She-VC"More needs to be done regarding female founders"
"More needs to be done regarding female founders"
Renana Ashkenazi, General Partner at Grove Ventures, considers herself a semiconductor girl who found her way into the venture capital industry by mistake. This is her story of success
Renana Ashkenazi, General Partner at Grove Ventures, believes that, as an investor, you can't judge women and men under the same light, carefully stating “often, women sound different then your typical male founder. You can't judge them for that. I see it most in their projections. When you're an investor you buffer what you hear so that if a founder says they will make $10 million ARR in two years then, in your head, you crop that by a third and add a few years. I often noticed that female founders do that math for me.”
Ashkenazi joined Grove ventures approximately five years ago following a “professional crush” between her and Dov Moran (inventor of the USB memory stick). “I was asked by one of my current partners if I wanted to meet him (Moran). In my world he was like Beyonce, I was a semiconductor girl.” Moran then offered her a position as principal at Grove. “I was debating it, I was comfortable. However, when Dov Moran asks you to come and work with him you say yes. I thought to myself, 'worst case I will go back in two years', that was five years ago."
Ashkenazi’s career began at Applied Materials after she completed her service at unit 8200. After several years she left to do her Masters in Chicago in medical engineering. “I have a pattern of being a nerd. I was then managing an R&D team at the Center for Innovation and Global Health Technology. We were developing diagnostic devices for poor countries in places like Africa. Being there was very different from the high end, high tech environment I came from. We encountered things you would never encounter in the western world like the need for plastic to withstand 50 degree heat as there is no air conditioning. Also, solutions needed to come in real time. For example, you need to test a baby for HIV and provide the results immediately as they won't be coming back, you won't be able to find the baby."
CTech's She-VC series follows the stories of various female partners and senior managers in venture capital funds in Israel. Only 16% of partners in Israeli venture capital firms are women, and only 9% are investing partners. This poses a liability regarding how many female founders will be able to receive investments and it speaks to the industry as a whole.

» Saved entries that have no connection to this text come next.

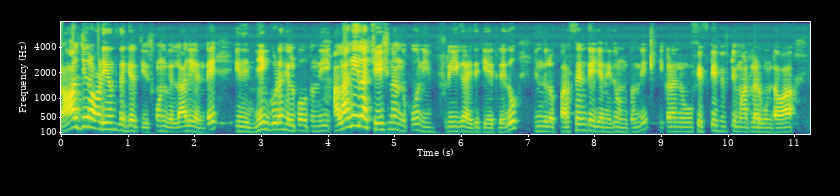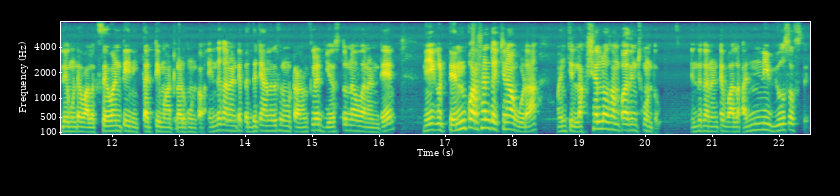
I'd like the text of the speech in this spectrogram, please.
లార్జర్ ఆడియన్స్ దగ్గర తీసుకొని వెళ్ళాలి అంటే ఇది నీకు కూడా హెల్ప్ అవుతుంది. అలాగే ఇలా చేసినందుకు నేను ఫ్రీగా అయితే చేయట్లేదు. ఇందులో పర్సెంటేజ్ అనేది ఉంటుంది. ఇక్కడ నువ్వు 50, 50 మాట్లాడుకుంటావా? లేకుంటే వాళ్ళకి 70 నీకు 30 మాట్లాడుకుంటావా? ఎందుకనంటే పెద్ద ఛానల్స్ నువ్వు ట్రాన్స్‌లేట్ చేస్తున్నావు అనంటే నీకు 10% వచ్చినా కూడా మంచి లక్షల్లో సంపాదించుకుంటావు. ఎందుకనంటే వాళ్ళకి అన్ని వ్యూస్ వస్తాయి.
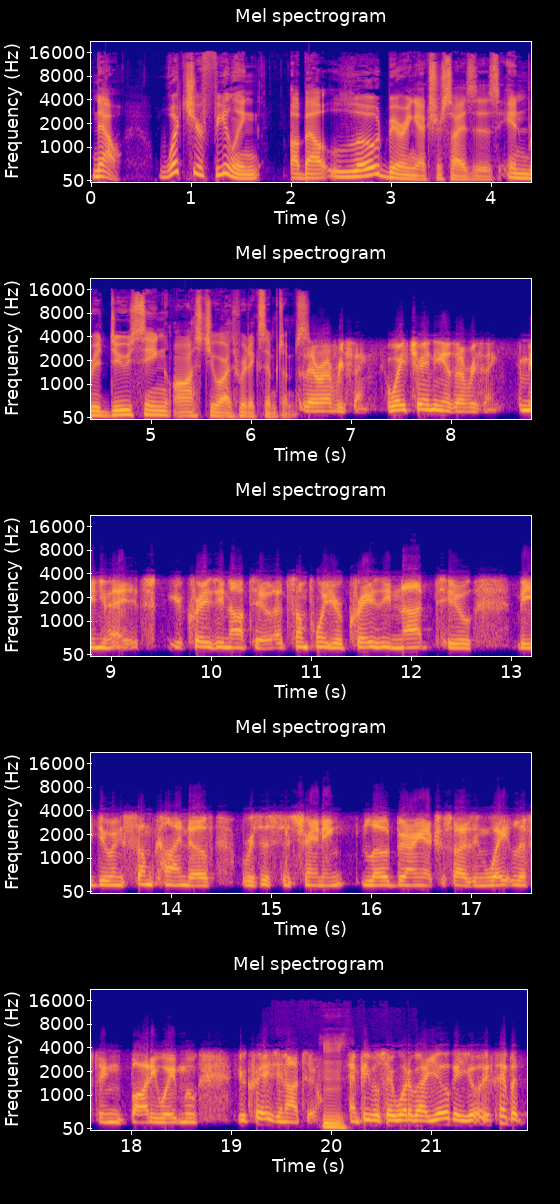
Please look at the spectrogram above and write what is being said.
Now, what's your feeling about load bearing exercises in reducing osteoarthritic symptoms? They're everything. Weight training is everything. I mean, you it's you're crazy not to. At some point, you're crazy not to be doing some kind of resistance training, load bearing exercising, weightlifting, body weight move. You're crazy not to. Mm. And people say, "What about yoga?" You go, "Okay, but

Ashkenazi then returned to Chicago and worked at a medical device company before ultimately deciding to return to Israel. “I wanted to live my life here and the longer you stay abroad the more difficult it is to come back.”
Upon returning to Israel Ashkenazi rejoined Applied Materials until her fateful meeting with Moran, the Managing Partner at Grove.
Grove Ventures was established in 2017 and invests in early stage, disruptive startups. Their first fund was $110 million, the second $123 million, and their third fund from which they are currently investing holds $185 million. When asked how many women they have on their team Ashkenazi proudly states that almost half. But the situation at their portfolio companies isn't as good. “In managerial positions we are doing relatively well, however, regarding female founders we are way behind where we want to be. I have excuses but none of them matter. We need to do more."
As a child, Ashkenazi grew up feeling she cannot fail and she attributes that feeling mainly to her twin sister. “She is my other half. My family always made me believe I could do whatever I want. She thinks I am the best thing on the face of this earth, so from a very young age I grew up with that feeling."
When asked what tip she would offer young women looking to succeed, Ashkenazi replied: “First of all, know that you can. Then you need to put it out there. If it is only in your head then not a lot will happen. You also need to be okay with working hard for it. Don't be shy to reach out, people like to be consultants. Finally, use spell check all the time. There is nothing more off putting than when you have grammar mistakes."